s-p said...

Benjamin, LOL! I usually don't measure anything either but I figured if I'm going to pass it on I should have something more exact than "ohhh... some flour". But I didn't think about it in depth enough to make the recipe "Benjamin-proof" I guess :) I'm not sure about why it didn't rise if you got the yeast mixture to do its thing. It could have been your flour (I've only used cheap all purpose) or not enough yeast, in which case it would just take longer to rise. Old yeast can be a problem, but if it foams, its good. So, hmmm... if you try again let me know if you think you figured out what went wrong so I can revise and issue warnings in the recipe.

Victor S E Moubarak said...

I'll try this recipe for bread soon. Thanx.

God bless.

Kirk said...

When you say a teaspoon of yeast, how does that convert to yeast "packets?"

My first batch didn't rise much. I suspect either not enough yeast, or I didn't get the water warm enough to start the yeast. Trying again.

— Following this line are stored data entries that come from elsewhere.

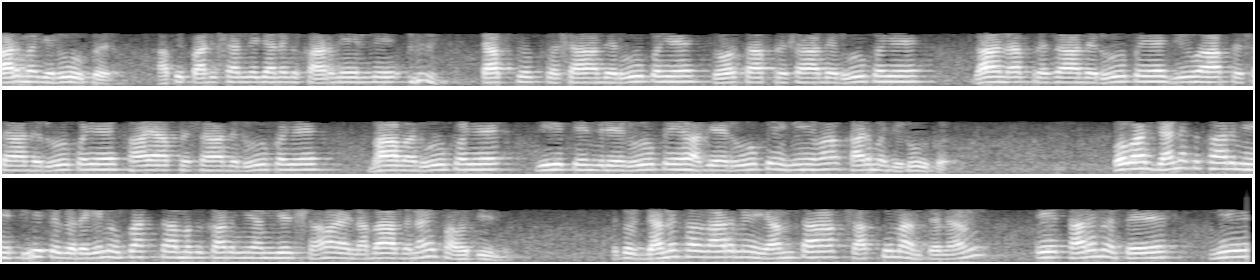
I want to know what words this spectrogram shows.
කර්මජ රූප අපි පරිසන්ද ජනක කර්මයෙන්නේ චක්සු ප්‍රසාද රූපය, සෝත ප්‍රසාද රූපය, ගාන ප්‍රසාද රූපය, ජීවා ප්‍රසාද රූපය, කාය ප්‍රසාද රූපය, භාව රූපය, ජීවිතේන්ද්‍රේ රූපය, අධේ රූපේ මේවා කර්මජ රූප. ඔවා ජනක කර්මයේ පිහිට කරගෙන උපස්ථාමක කර්මයන්ගේ සහාය ලබාගෙනයි පවතින්නේ. ඒතකොට ජනක කර්මයේ යම්තාක් ශක්තිමන්ත නම් ඒ තරමට මේ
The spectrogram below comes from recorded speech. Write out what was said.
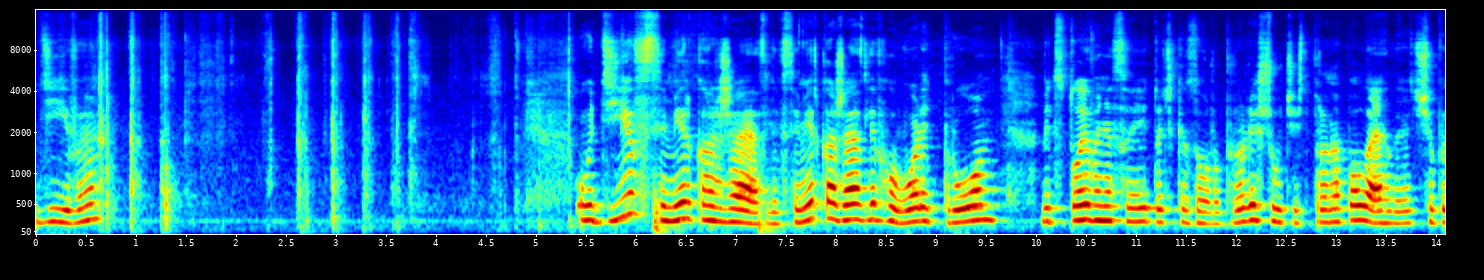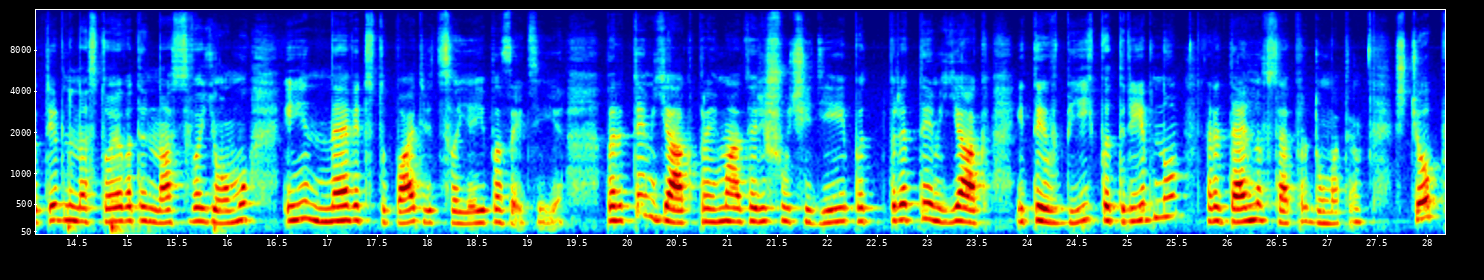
Діви. У дів семірка жезлів. Семірка жезлів говорить про відстоювання своєї точки зору, про рішучість, про наполегливість, що потрібно настоювати на своєму і не відступати від своєї позиції. Перед тим, як приймати рішучі дії, перед тим, як йти в бій, потрібно ретельно все продумати, щоб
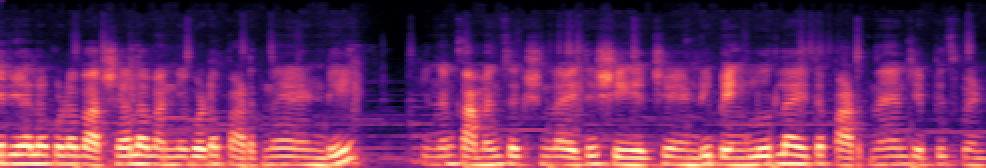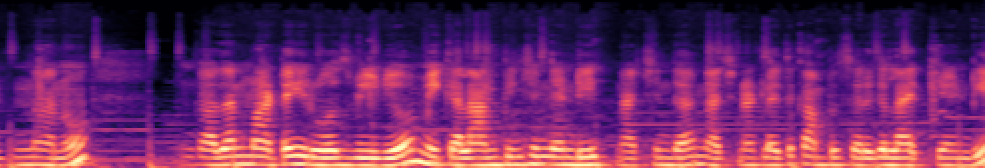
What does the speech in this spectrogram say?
ఏరియాలో కూడా వర్షాలు అవన్నీ కూడా పడుతున్నాయండి. కింద కామెంట్ సెక్షన్లో అయితే షేర్ చేయండి. బెంగళూరులో అయితే పడుతున్నాయని చెప్పేసి వింటున్నాను. ఇంకా అదనమాట ఈరోజు వీడియో మీకు ఎలా అనిపించిందండి? నచ్చిందా? నచ్చినట్లయితే కంపల్సరీగా లైక్ చేయండి.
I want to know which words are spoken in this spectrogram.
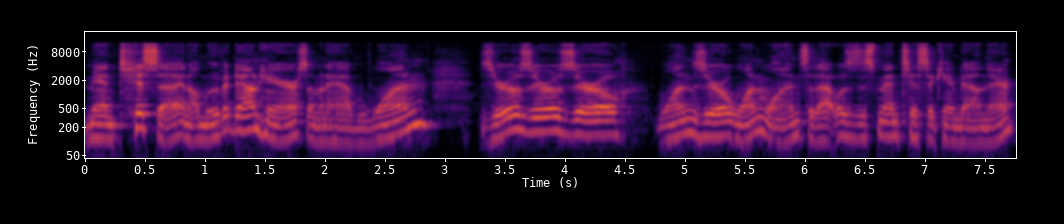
mantissa and I'll move it down here. So I'm going to have one, zero, zero, zero, 1011. So that was this mantissa came down there.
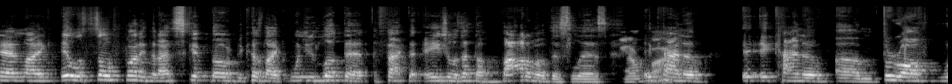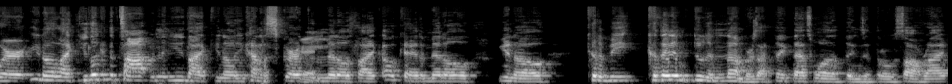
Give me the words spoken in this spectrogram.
And like it was so funny that I skipped over because like when you looked at the fact that A'ja was at the bottom of this list, it kind of it, it kind of um threw off where you know like you look at the top and then you like you know you kind of skirt Yeah. through the middle. It's like okay, the middle, you know, could it be because they didn't do the numbers? I think that's one of the things that threw us off, right?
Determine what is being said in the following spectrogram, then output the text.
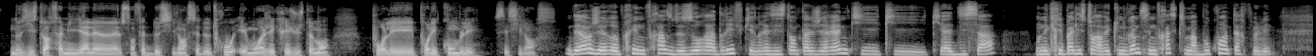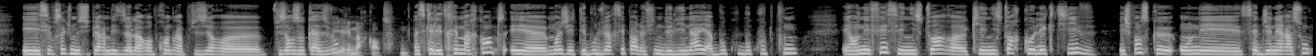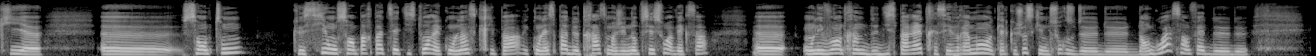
nos histoires familiales, euh, elles sont faites de silence et de trous. Et moi, j'écris justement pour les, pour les combler, ces silences. D'ailleurs, j'ai repris une phrase de Zora Drif, qui est une résistante algérienne, qui, qui, a dit ça. On n'écrit pas l'histoire avec une gomme. C'est une phrase qui m'a beaucoup interpellée. Et c'est pour ça que je me suis permise de la reprendre à plusieurs, euh, plusieurs occasions. Oui, elle est marquante. Parce qu'elle est très marquante. Et euh, moi, j'ai été bouleversée par le film de Lina. Il y a beaucoup, beaucoup de ponts. Et en effet, c'est une histoire qui est une histoire collective. Et je pense qu'on est cette génération qui, sentons que si on s'empare pas de cette histoire et qu'on l'inscrit pas et qu'on laisse pas de traces, moi j'ai une obsession avec ça. Euh, on les voit en train de disparaître et c'est vraiment quelque chose qui est une source d'angoisse de, en fait. De,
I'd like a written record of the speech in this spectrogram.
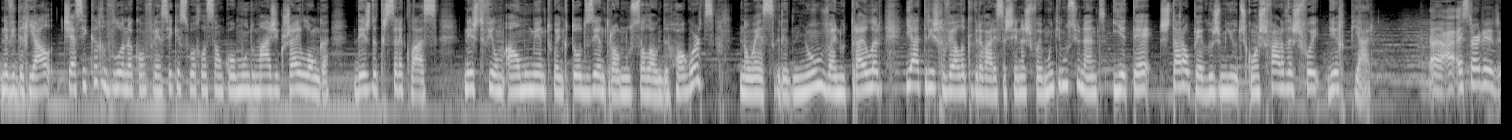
Na vida real, Jessica revelou na conferência que a sua relação com o mundo mágico já é longa, desde a terceira classe. Neste filme há um momento em que todos entram no salão de Hogwarts, não é segredo nenhum, vem no trailer e a atriz revela que gravar essas cenas foi muito emocionante e até estar ao pé dos miúdos com as fardas foi de arrepiar. Uh, I started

Thanks for the recipe. This is fun!

s-p said...

Hi Kirk,
If you used a teaspoon, that was too little... the recipe calls for a tablespoon. It would eventually rise with a teaspoon of yeast. I'm not sure how that translates into packets, I'm thinking maybe 3-4. Once you get it down, it goes really quick and its worth the couple of flop attempts. There's nothing like serving up fresh bread when company comes for dinner or taking it to potluck.

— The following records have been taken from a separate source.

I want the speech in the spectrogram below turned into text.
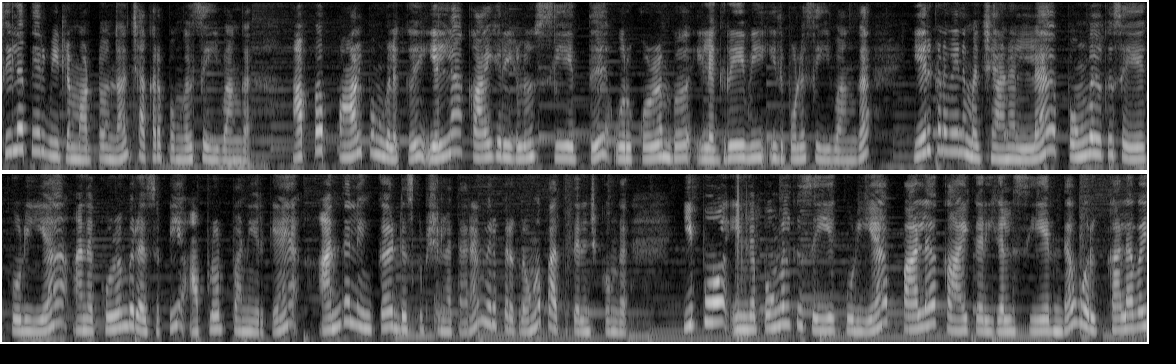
சில பேர் வீட்டில் மட்டும்தான் சக்கரை பொங்கல் செய்வாங்க. அப்போ பால் பொங்கலுக்கு எல்லா காய்கறிகளும் சேர்த்து ஒரு குழம்பு இல்லை கிரேவி இது போல் செய்வாங்க. ஏற்கனவே நம்ம சேனலில் பொங்கலுக்கு செய்யக்கூடிய அந்த குழம்பு ரெசிபி அப்லோட் பண்ணியிருக்கேன். அந்த லிங்க்கை டிஸ்கிரிப்ஷனில் தரேன். விருப்பம் இருக்கிறவங்க பார்த்து தெரிஞ்சுக்கோங்க. இப்போ இந்த பொங்கலுக்கு செய்யக்கூடிய பல காய்கறிகள் சேர்ந்த ஒரு கலவை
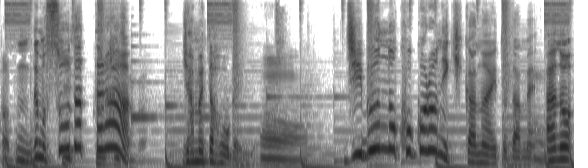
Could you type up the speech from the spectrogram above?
多分。うん、でもそうだったらやめた方がいい自分の心に聞かないとダめ、うん。あの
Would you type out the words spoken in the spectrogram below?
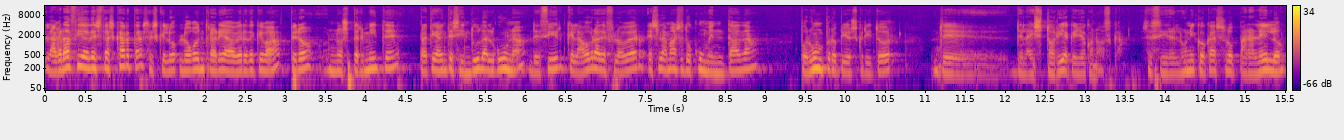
la gracia de estas cartas es que luego entraré a ver de qué va, pero nos permite, prácticamente sin duda alguna, decir que la obra de Flaubert es la más documentada por un propio escritor de, la historia que yo conozca. Es decir, el único caso paralelo,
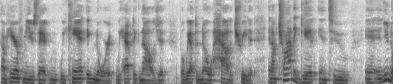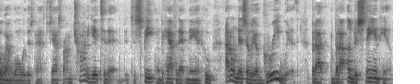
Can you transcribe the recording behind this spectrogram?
I'm hearing from you that we can't ignore it. We have to acknowledge it, but we have to know how to treat it. And I'm trying to get into and, and, you know where I'm going with this, Pastor Jasper. I'm trying to get to that to speak on behalf of that man who I don't necessarily agree with, but I but I understand him.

Kirk said...

Yes, I meant tablespoon. When I did it the first time, I poured the packet into the tablespoon, and it looked about 2/3rds full.

The second time, I started with hotter water, and got more froth. Looking back at your pictures I still didn't get as much froth as you did, so the third time I'll use two packets.

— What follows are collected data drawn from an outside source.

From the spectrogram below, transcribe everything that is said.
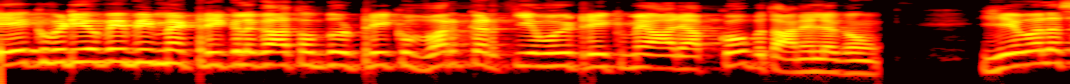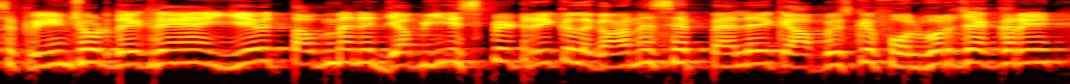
एक वीडियो पे भी मैं ट्रिक लगाता हूँ तो ट्रिक वर्क करती है, वही ट्रिक मैं आज आपको बताने लगाऊँ ये वाला स्क्रीनशॉट देख रहे हैं। ये तब मैंने जब इस पे ट्रिक लगाने से पहले कि आप इसके फॉलोवर चेक करें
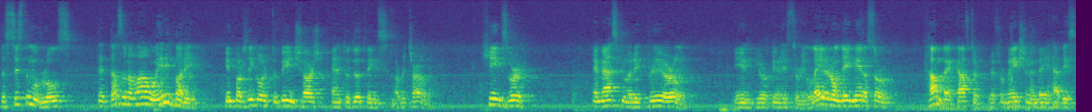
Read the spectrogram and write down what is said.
the system of rules that doesn't allow anybody in particular to be in charge and to do things arbitrarily. Kings were emasculated pretty early in European history. Later on, they made a sort of comeback after Reformation and they had this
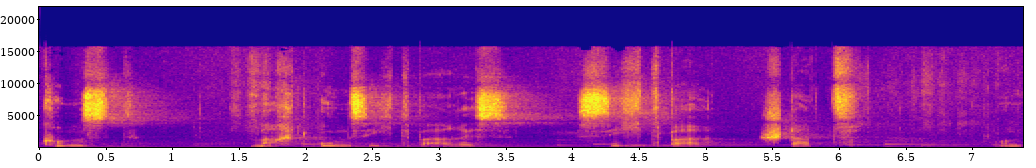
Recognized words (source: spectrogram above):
Kunst macht Unsichtbares sichtbar statt. Und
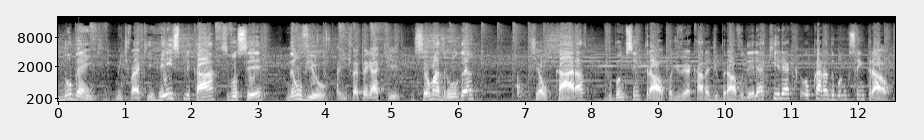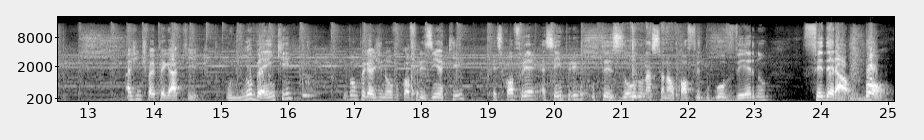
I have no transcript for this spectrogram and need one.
Nubank. A gente vai aqui reexplicar se você não viu. A gente vai pegar aqui o seu Madruga, que é o cara do Banco Central. Pode ver a cara de bravo dele, aqui ele é o cara do Banco Central. A gente vai pegar aqui o Nubank e vamos pegar de novo o cofrezinho aqui. Esse cofre é sempre o Tesouro Nacional, o cofre do governo federal. Bom,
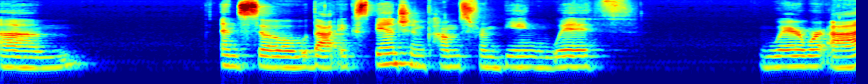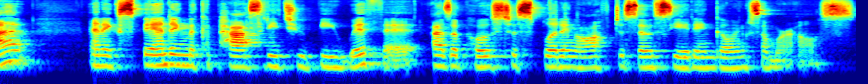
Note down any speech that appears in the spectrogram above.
Um, and so that expansion comes from being with where we're at and expanding the capacity to be with it as opposed to splitting off, dissociating, going somewhere else.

The second batch is in the oven rising. It's been rising slowly for about 40 minutes, and its almost to the top of the 10.5" skillet.

The first batch was delicious, but it was just heavy. Love the crust. Didn't stick at all.

Thanks again. I'm a bread newby.

s-p said...

Kirk, the depth of the "froth" on the water/yeast mix may be relative to the size of the pan you are using but it should completely cover the surface of the water and be pretty bubbly. If its not, wait a little longer. If you get the water too hot it will kill the yeast, if it is too cool it will not activate the yeast and froth as quickly and will take longer to rise. Maybe think of it as hot bath water... hot enough to get in but not so hot that it will be uncomfortable. I've had a few "flat loaves", and as you say, they taste good but are a little dense. I use those to dip in a mix of olive oil and balsamic vinegar and sea salt. Yummy stuff.

el cuerpo negro said...

it's also tasty to throw in some brown sugar and cinnamon instead of rosemary. i forget how much brown sugar i used last time though, maybe a cup? maybe not that much. anyway, makes for good breakfast bread!

s-p said...

Breakfast bread! What a great idea. Now if I can figure out how to make it into Pop Tarts. :)

deb said...

I made this today, and it's yummy. I think it's a bit salty, though, so I may cut back on that in the future. Also, I'm pretty sure that you used a 10" skillet in your example, not 12" as it says? Because no way would this amount of dough rise up that high and fill a 12" skillet that much. I used a 12" and got something more like focaccia, because the dough had so much room to spread out. Not that there's anything wrong with that! That just gave me the notion of baking it topped with carmelized onions and sun-dried tomatoes some time . . .

s-p said...

Hi Deb, I think you're right about the 10" pan. The salt is definitely a personal taste thing. I tend to like salty/vinegary stuff... my wife is getting used to it. I LOVE carmelized onions, I was talking to my wife about trying kind of a "roll up" bread with stuff in it. Good idea!

jen said...

Thanks for posting this recipe. I broke the cardinal rule of potluck and made something for the first time and took it to Presanctified taste untested. It was a huge hit and everyone was impressed and thinking I'm a great cook. Hopefully I can recreate it a second time. I'm going to try other mix-ins. Next try is going to be cranberry walnut. Thanks again.

Job said...

I am toying around with the idea of seeing if this will be the first bread successfully made with and IPA.

s-p said...

Job, ohhhh, that's a cool twist. Let me know if you try it.